BEGIN
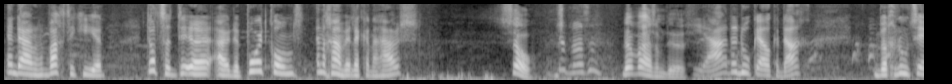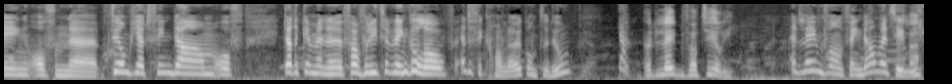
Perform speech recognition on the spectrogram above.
En daarom wacht ik hier tot ze eh, uit de poort komt. En dan gaan we lekker naar huis. Zo, Dat was hem. dat was hem dus. Ja, dat doe ik elke dag. Begroeting of een eh, filmpje uit Vindam. Of dat ik in mijn eh, favoriete winkel loop. En dat vind ik gewoon leuk om te doen. Het leven van Tilly. Het leven van Vindam met Tilly.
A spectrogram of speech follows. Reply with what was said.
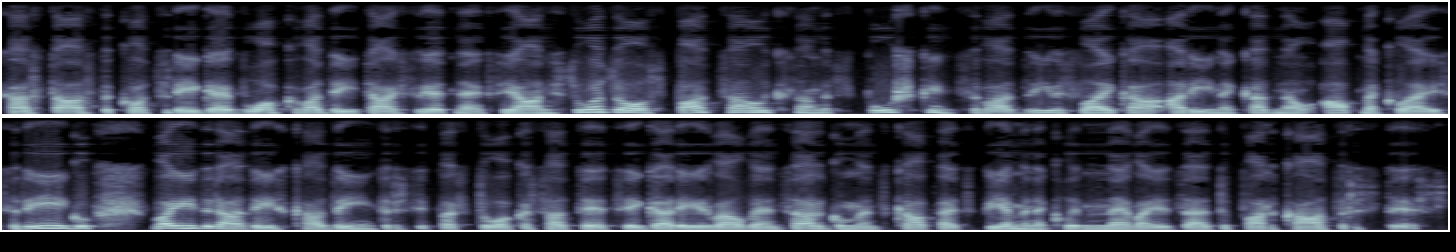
Kā stāsta Kots Rīgai bloka vadītājs vietnieks Jānis Ozols, pats Aleksandrs Puškins savā dzīves laikā arī nekad nav apmeklējis Rīgu vai izrādījis kādu interesi par to, kas attiecīgi arī ir vēl viens arguments, kāpēc piemineklim nevajadzētu parkā atrasties.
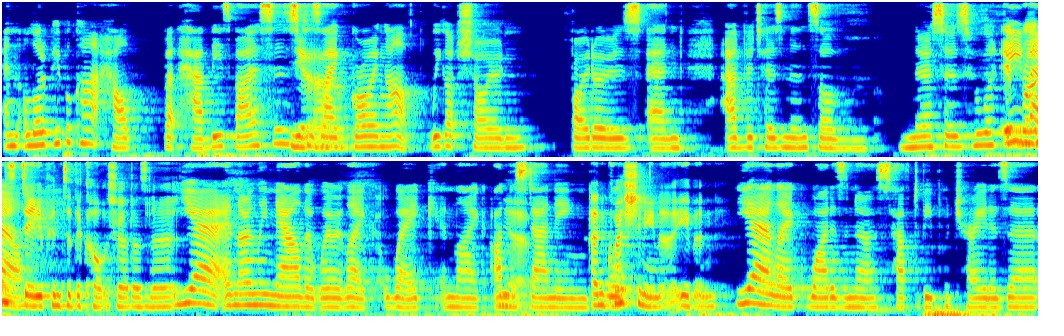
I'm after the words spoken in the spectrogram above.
and a lot of people can't help but have these biases because Yeah. like growing up, we got shown photos and advertisements of nurses who were it runs deep into the culture, doesn't it? Yeah, and only now that we're like awake and like understanding And what- questioning it, even. yeah, like why does a nurse have to be portrayed as a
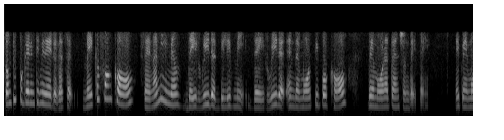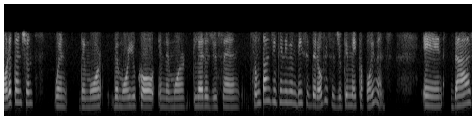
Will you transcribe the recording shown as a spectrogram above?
Some people get intimidated. I said, make a phone call, send an email. They read it. Believe me, they read it. And the more people call, the more attention they pay. They pay more attention when the more the more you call and the more letters you send. Sometimes you can even visit their offices. You can make appointments, and that's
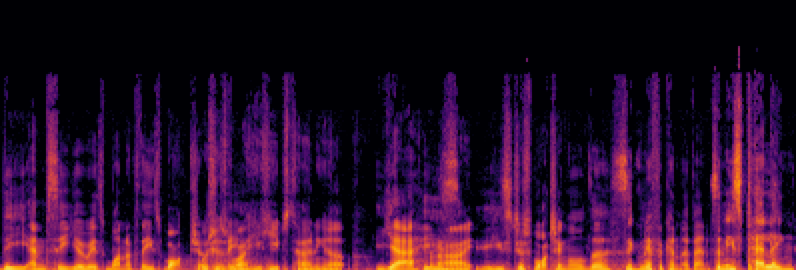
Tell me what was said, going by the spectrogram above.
the MCU is one of these Watchers. Which is why he keeps turning up. Yeah, he's Right. he's just watching all the significant events, and he's telling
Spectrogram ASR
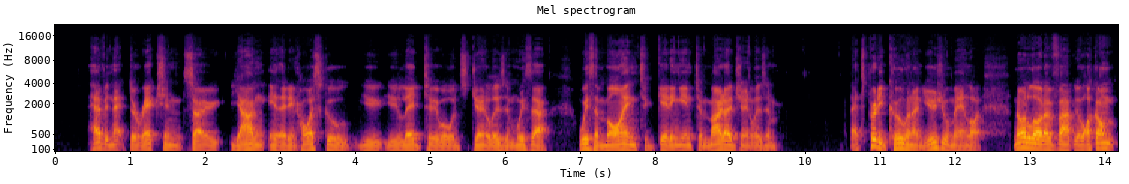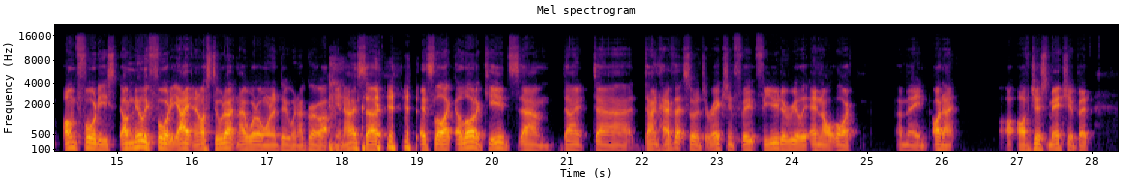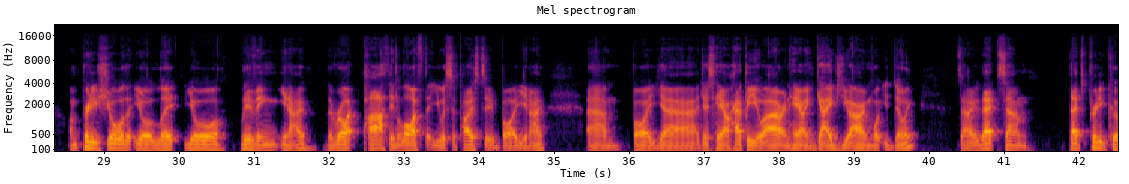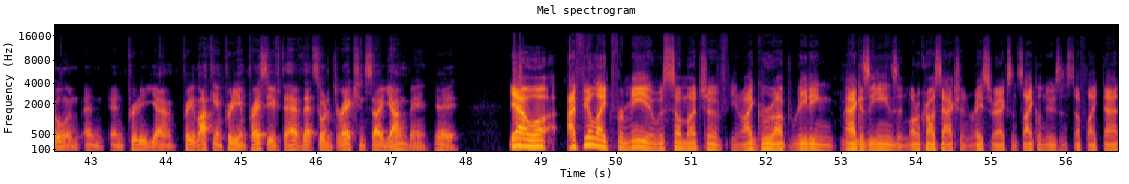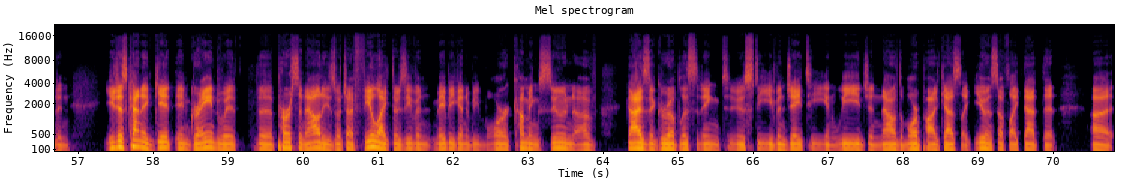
having that direction so young that in high school you you led towards journalism with a with a mind to getting into moto journalism. That's pretty cool and unusual, man. Like not a lot of uh, like I'm I'm 40 I'm nearly 48 and I still don't know what I want to do when I grow up, you know. So it's like a lot of kids um, don't uh, don't have that sort of direction for for you to really and not like I mean I don't I, I've just met you but I'm pretty sure that you're li- you're living you know the right path in life that you were supposed to by you know um, by uh, just how happy you are and how engaged you are in what you're doing so that's um that's pretty cool and and and pretty um pretty lucky and pretty impressive to have that sort of direction so young man yeah Yeah, well, I feel like for me, it was so much of, you know, I grew up reading magazines and motocross action, Racer X, and Cycle News and stuff like that. And you just kind of get ingrained with the personalities, which I feel like there's even maybe going to be more coming soon of guys that grew up listening to Steve and JT and Weege and now the more podcasts like you and stuff like that, that uh,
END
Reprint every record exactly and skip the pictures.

## TASK RESULT
Perform speech recognition on the spectrogram above.
En daarom wacht ik hier tot ze eh, uit de poort komt. En dan gaan we lekker naar huis. Zo, Dat was hem. dat was hem dus. Ja, dat doe ik elke dag. Begroeting of een eh, filmpje uit Vindam. Of dat ik in mijn eh, favoriete winkel loop. En dat vind ik gewoon leuk om te doen. Het leven van Tilly. Het leven van Vindam met Tilly.
A spectrogram of speech follows. Reply with what was said.
Kā stāsta Kots Rīgai bloka vadītājs vietnieks Jānis Ozols, pats Aleksandrs Puškins savā dzīves laikā arī nekad nav apmeklējis Rīgu vai izrādījis kādu interesi par to, kas attiecīgi arī ir vēl viens arguments, kāpēc piemineklim nevajadzētu parkā atrasties.
I'm after the words spoken in the spectrogram above.
and a lot of people can't help but have these biases because Yeah. like growing up, we got shown photos and advertisements of nurses who were it runs deep into the culture, doesn't it? Yeah, and only now that we're like awake and like understanding And what- questioning it, even. yeah, like why does a nurse have to be portrayed as a
Will you transcribe the recording shown as a spectrogram above?
Some people get intimidated. I said, make a phone call, send an email. They read it. Believe me, they read it. And the more people call, the more attention they pay. They pay more attention when the more the more you call and the more letters you send. Sometimes you can even visit their offices. You can make appointments, and that's
Tell me what was said, going by the spectrogram above.
the MCU is one of these Watchers. Which is why he keeps turning up. Yeah, he's Right. he's just watching all the significant events, and he's telling
Spectrogram ASR
having that direction so young that in high school you you led towards journalism with a with a mind to getting into moto journalism. That's pretty cool and unusual, man. Like not a lot of uh, like I'm I'm 40 I'm nearly 48 and I still don't know what I want to do when I grow up, you know. So it's like a lot of kids um, don't uh, don't have that sort of direction for for you to really and not like I mean I don't I, I've just met you but I'm pretty sure that you're li- you're living you know the right path in life that you were supposed to by you know um, by uh, just how happy you are and how engaged you are in what you're doing so that's um that's pretty cool and and and pretty um pretty lucky and pretty impressive to have that sort of direction so young man yeah Yeah, well, I feel like for me, it was so much of, you know, I grew up reading magazines and motocross action, Racer X, and Cycle News and stuff like that. And you just kind of get ingrained with the personalities, which I feel like there's even maybe going to be more coming soon of guys that grew up listening to Steve and JT and Weege and now the more podcasts like you and stuff like that, that uh,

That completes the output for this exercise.